Chain D.L.K., Stuart Bruce:
This is the first published collaboration between these two experimental improvisers. In it, some familiar stalwart sounds of dark experimental ambient music including drones, industrial noises, feedback, white noises (and other flavours I think), analogue modulations and glitches wash and wave, sometimes fairly slowly, sometimes abruptly, as you’re taken into an alien environment that’s complex, immersive yet largely unwelcoming.
Though packaged as 4 tracks, each around 10 minutes long, it’s a relentless work with little distinction between the sections. Things do mellow out briefly towards the end of second piece “Und”, but it’s a temporary reprieve. The hollow tones at the beginning of “Toj” have a slightly more horror movie flavour for a while, while parts of “Sappnicran” feel like they’ve been pumped through a plastic tube.

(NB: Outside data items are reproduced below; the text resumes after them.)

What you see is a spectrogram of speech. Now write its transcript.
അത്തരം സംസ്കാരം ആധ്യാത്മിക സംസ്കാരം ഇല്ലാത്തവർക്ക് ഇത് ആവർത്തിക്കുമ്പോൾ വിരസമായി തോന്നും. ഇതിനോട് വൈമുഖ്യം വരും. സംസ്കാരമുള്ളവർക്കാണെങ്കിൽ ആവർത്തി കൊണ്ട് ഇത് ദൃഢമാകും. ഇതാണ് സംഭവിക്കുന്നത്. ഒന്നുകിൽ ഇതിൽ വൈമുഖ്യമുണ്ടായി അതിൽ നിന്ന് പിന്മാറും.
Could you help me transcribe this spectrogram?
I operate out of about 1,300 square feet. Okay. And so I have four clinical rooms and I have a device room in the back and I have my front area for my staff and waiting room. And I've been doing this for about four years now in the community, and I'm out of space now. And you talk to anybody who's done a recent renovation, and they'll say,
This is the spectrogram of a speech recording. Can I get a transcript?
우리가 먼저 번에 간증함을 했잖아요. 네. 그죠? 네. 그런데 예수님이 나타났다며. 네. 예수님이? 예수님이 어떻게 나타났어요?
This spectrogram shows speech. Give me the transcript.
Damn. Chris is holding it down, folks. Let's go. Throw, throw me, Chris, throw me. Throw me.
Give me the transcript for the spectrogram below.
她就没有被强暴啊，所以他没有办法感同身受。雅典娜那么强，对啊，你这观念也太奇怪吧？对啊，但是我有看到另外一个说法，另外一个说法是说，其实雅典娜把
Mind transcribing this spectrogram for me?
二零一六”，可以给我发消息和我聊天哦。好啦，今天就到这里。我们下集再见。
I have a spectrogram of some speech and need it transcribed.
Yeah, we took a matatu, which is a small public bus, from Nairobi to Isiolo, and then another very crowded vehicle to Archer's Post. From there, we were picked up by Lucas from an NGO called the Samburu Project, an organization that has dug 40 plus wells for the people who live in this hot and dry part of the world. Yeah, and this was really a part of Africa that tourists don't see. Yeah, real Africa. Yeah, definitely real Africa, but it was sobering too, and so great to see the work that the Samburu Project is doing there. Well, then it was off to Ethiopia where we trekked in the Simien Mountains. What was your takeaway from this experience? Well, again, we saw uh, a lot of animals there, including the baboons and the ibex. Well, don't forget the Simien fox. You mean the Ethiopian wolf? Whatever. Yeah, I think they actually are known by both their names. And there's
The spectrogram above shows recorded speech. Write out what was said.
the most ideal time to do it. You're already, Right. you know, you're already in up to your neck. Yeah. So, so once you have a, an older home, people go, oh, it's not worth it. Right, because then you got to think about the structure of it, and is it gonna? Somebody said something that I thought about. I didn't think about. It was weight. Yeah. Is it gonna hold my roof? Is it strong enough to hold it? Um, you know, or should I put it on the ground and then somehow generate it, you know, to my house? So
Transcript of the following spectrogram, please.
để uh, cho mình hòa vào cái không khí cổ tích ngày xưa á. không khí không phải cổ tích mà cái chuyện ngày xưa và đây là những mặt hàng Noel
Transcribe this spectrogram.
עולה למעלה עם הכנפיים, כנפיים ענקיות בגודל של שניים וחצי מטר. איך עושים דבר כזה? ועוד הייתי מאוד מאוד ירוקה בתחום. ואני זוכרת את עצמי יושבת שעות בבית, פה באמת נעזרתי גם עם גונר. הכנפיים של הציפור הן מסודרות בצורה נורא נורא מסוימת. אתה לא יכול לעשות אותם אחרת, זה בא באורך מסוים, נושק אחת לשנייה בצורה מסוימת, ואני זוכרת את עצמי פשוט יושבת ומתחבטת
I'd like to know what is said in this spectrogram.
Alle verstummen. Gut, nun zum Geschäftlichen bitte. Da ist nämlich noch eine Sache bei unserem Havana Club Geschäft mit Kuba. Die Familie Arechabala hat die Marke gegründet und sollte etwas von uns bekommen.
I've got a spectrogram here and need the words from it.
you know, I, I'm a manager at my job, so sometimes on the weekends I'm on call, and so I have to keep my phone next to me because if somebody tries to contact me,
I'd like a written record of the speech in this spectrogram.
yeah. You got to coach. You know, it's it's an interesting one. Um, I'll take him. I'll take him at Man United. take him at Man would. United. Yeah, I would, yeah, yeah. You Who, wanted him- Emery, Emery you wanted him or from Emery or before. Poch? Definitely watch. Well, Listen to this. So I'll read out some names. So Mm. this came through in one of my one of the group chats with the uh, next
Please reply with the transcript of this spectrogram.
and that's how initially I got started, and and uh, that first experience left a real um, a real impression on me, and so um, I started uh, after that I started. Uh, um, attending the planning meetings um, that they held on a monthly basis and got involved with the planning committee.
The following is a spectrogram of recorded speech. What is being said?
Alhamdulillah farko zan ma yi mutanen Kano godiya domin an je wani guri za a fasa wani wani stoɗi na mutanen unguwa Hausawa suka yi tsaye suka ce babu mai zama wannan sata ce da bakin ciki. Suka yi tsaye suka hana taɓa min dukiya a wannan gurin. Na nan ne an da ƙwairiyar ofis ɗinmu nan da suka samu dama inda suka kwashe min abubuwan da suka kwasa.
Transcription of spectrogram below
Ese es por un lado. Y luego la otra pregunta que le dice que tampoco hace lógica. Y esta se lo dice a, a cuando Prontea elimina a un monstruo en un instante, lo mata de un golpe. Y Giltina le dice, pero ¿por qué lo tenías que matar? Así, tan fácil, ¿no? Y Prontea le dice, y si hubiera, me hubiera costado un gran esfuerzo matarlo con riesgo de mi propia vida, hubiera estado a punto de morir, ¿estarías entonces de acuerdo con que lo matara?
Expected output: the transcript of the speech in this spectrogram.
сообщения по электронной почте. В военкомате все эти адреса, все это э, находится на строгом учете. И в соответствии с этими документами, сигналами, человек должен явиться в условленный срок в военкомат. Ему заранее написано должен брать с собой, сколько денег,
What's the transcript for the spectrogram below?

It’s abrasive but over time it gradually becomes quite compelling, with a sort of sonic scouring effect. Particularly on headphones it’s somewhat cathartic. It doesn’t peddle anything particularly new or distinctive, but as a well-wrapped dose of experimental noise it develops its own sense of function.